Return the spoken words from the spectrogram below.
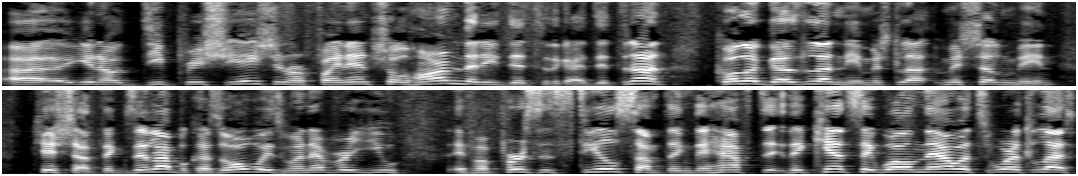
uh, you know, depreciation or financial harm that he did to the guy. Did Ditnan kol gazlani mishalmin kishat Because always, whenever you, if a person steals something, they have to. They can't say, well, now it's worth less.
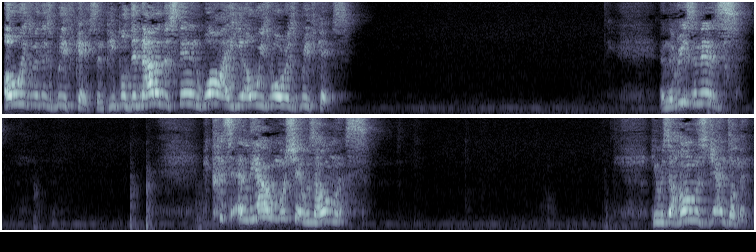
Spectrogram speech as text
Always with his briefcase. And people did not understand why he always wore his briefcase. And the reason is because Eliyahu Moshe was homeless. He was a homeless gentleman.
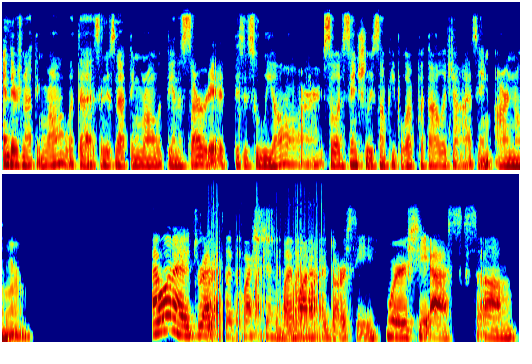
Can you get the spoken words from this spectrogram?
And there's nothing wrong with us and there's nothing wrong with being assertive. This is who we are. So essentially, some people are pathologizing our norm. I want to address the question by Monica Darcy, where she asks, um,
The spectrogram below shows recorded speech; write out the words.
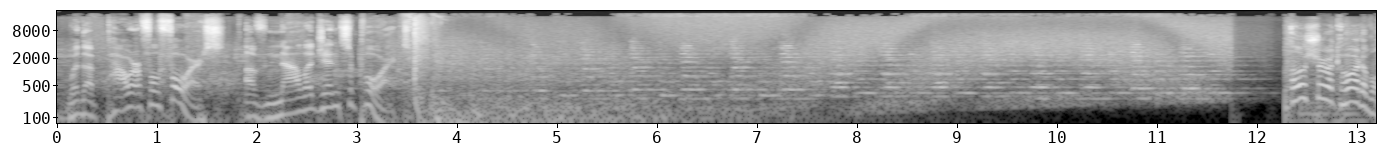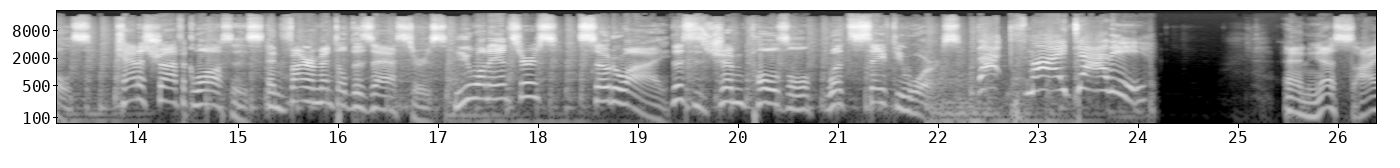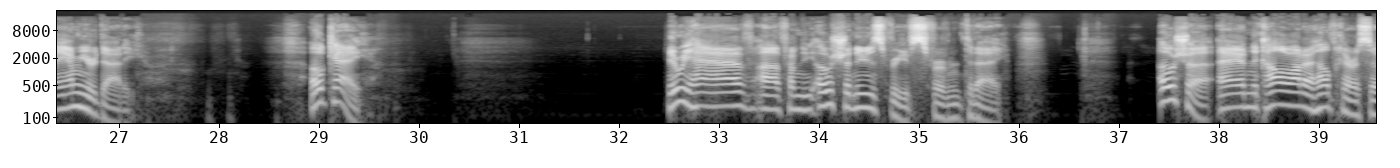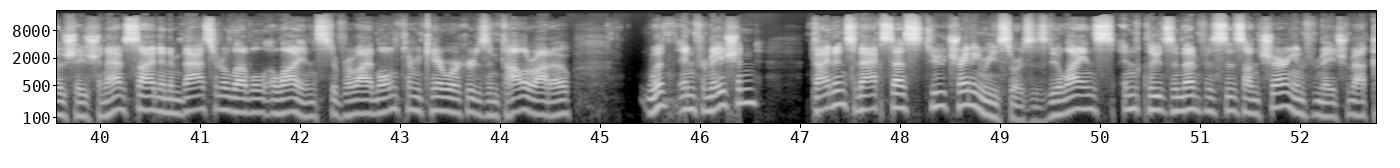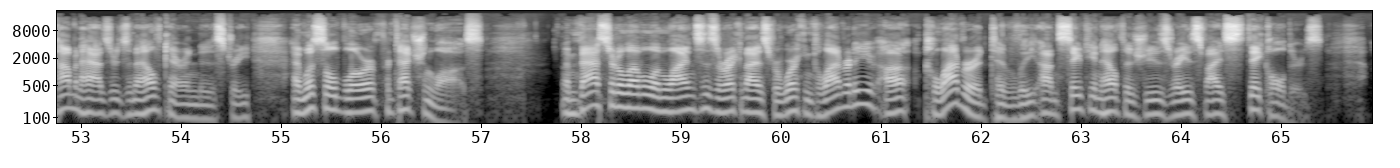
with a powerful force of knowledge and support. OSHA recordables, catastrophic losses, environmental disasters. You want answers? So do I. This is Jim Poesl with Safety Wars. That's my daddy. And yes, I am your daddy. Okay. Here we have uh, from the OSHA news briefs from today. OSHA and the Colorado Healthcare Association have signed an ambassador level alliance to provide long term care workers in Colorado with information, guidance, and access to training resources. The alliance includes an emphasis on sharing information about common hazards in the healthcare industry and whistleblower protection laws. Ambassador level alliances are recognized for working collaboratively, uh, collaboratively on safety and health issues raised by stakeholders.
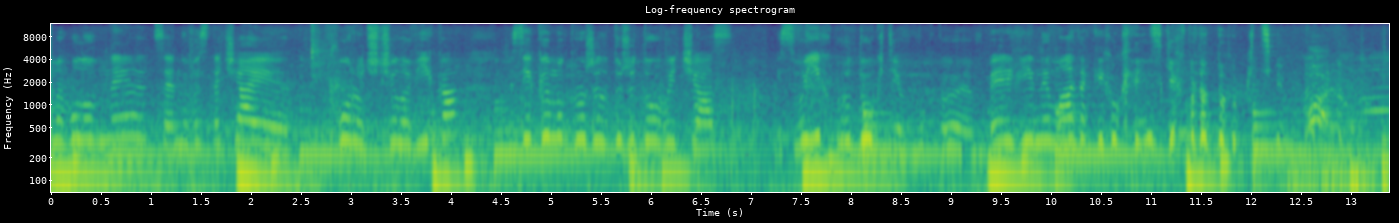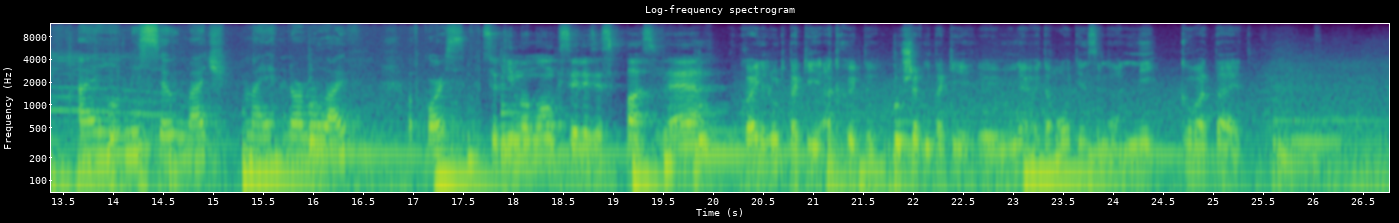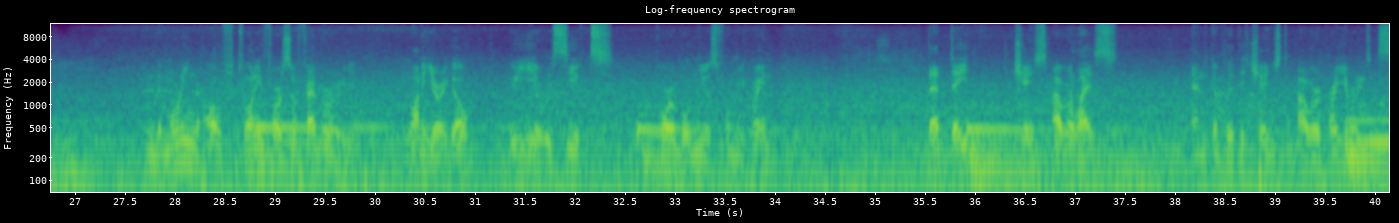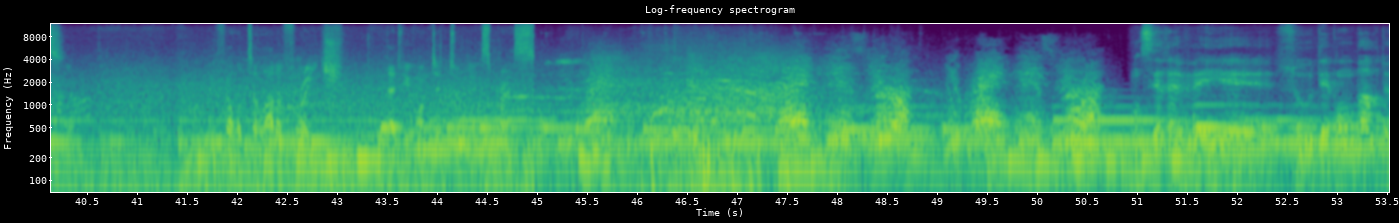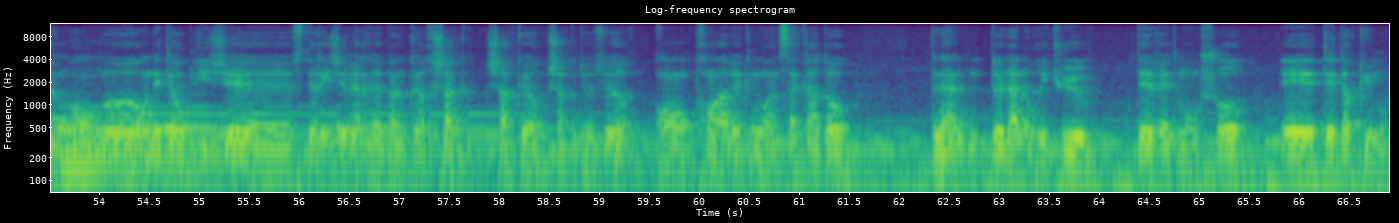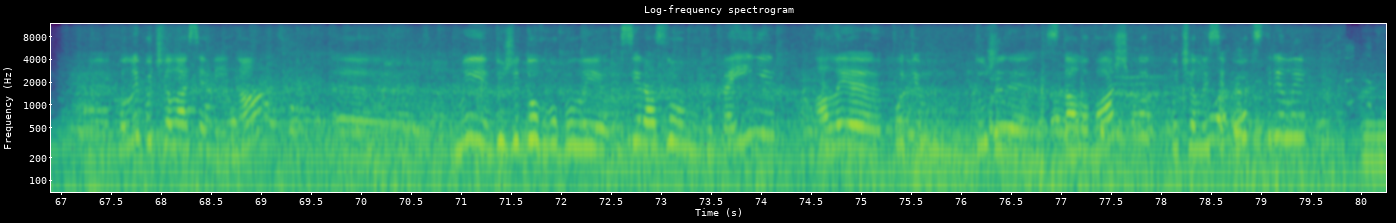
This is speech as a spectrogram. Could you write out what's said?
саме головне це не вистачає поруч чоловіка, з яким ми прожили дуже довгий час. І своїх продуктів Бу- е, в Бельгії нема таких українських продуктів. I miss so much my normal life, of course. Ce qui me manque, c'est les espaces verts, В Украине люди такие открытые, душевные такие. И меня это очень сильно не хватает. In the morning of 24th of February, one year ago, we received horrible news from Ukraine. That day changed our lives and completely changed our priorities. We felt a lot of rage that we wanted to express. on s'est réveillé sous des bombardements. Euh, Euh, on était obligé de se diriger vers le bunker chaque, chaque heure ou chaque deux heures. On prend avec nous un sac à dos plein de la nourriture, des vêtements chauds et des documents. Е, Коли почалася війна, е, ми дуже довго були всі разом в Україні, але потім дуже стало важко, почалися обстріли.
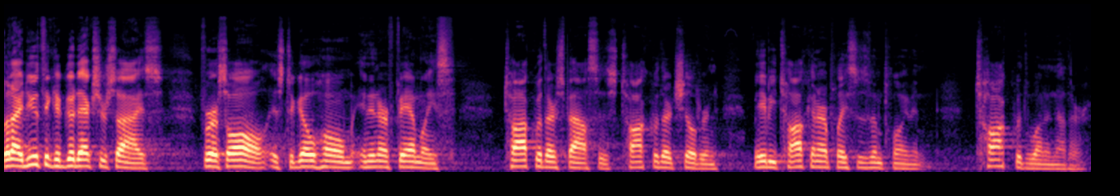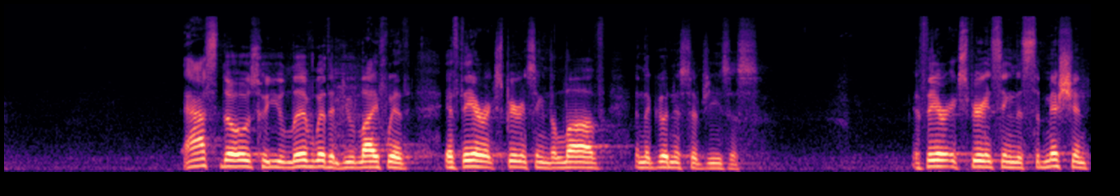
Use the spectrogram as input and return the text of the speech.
But I do think a good exercise for us all is to go home and in our families talk with our spouses, talk with our children, maybe talk in our places of employment, talk with one another. Ask those who you live with and do life with if they are experiencing the love and the goodness of Jesus. If they are experiencing the submission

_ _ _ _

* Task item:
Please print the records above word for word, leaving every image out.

* Result of the exercise:
Return the spoken words from the spectrogram below.
uh, you know, depreciation or financial harm that he did to the guy. Did Ditnan kol gazlani mishalmin kishat Because always, whenever you, if a person steals something, they have to. They can't say, well, now it's worth less.
Spectrogram speech as text
Always with his briefcase. And people did not understand why he always wore his briefcase. And the reason is because Eliyahu Moshe was homeless. He was a homeless gentleman.
Can you get the spoken words from this spectrogram?
And there's nothing wrong with us and there's nothing wrong with being assertive. This is who we are. So essentially, some people are pathologizing our norm. I want to address the question by Monica Darcy, where she asks, um,
The spectrogram below shows recorded speech; write out the words.
with a powerful force of knowledge and support. OSHA recordables, catastrophic losses, environmental disasters. You want answers? So do I. This is Jim Poesl with Safety Wars. That's my daddy. And yes, I am your daddy. Okay. Here we have uh, from the OSHA news briefs from today. OSHA and the Colorado Healthcare Association have signed an ambassador level alliance to provide long term care workers in Colorado with information, guidance, and access to training resources. The alliance includes an emphasis on sharing information about common hazards in the healthcare industry and whistleblower protection laws. Ambassador level alliances are recognized for working collaboratively, uh, collaboratively on safety and health issues raised by stakeholders.
This is speech as a spectrogram. Could you write out what's said?
саме головне це не вистачає поруч чоловіка, з яким ми прожили дуже довгий час. І своїх продуктів Бу- е, в Бельгії нема таких українських продуктів. I miss so much my normal life, of course. Ce qui me manque, c'est les espaces verts, В Украине люди такие открытые, душевные такие. И меня это очень сильно не хватает. In the morning of 24th of February, one year ago, we received horrible news from Ukraine. That day changed our lives and completely changed our priorities. We felt a lot of rage that we wanted to express. on s'est réveillé sous des bombardements. Euh, Euh, on était obligé de se diriger vers le bunker chaque, chaque heure ou chaque deux heures. On prend avec nous un sac à dos plein de la nourriture, des vêtements chauds et des documents. Е, Коли почалася війна, е, ми дуже довго були всі разом в Україні, але потім дуже стало важко, почалися обстріли.
Use the spectrogram as input and return the text of the speech.
But I do think a good exercise for us all is to go home and in our families talk with our spouses, talk with our children, maybe talk in our places of employment, talk with one another. Ask those who you live with and do life with if they are experiencing the love and the goodness of Jesus. If they are experiencing the submission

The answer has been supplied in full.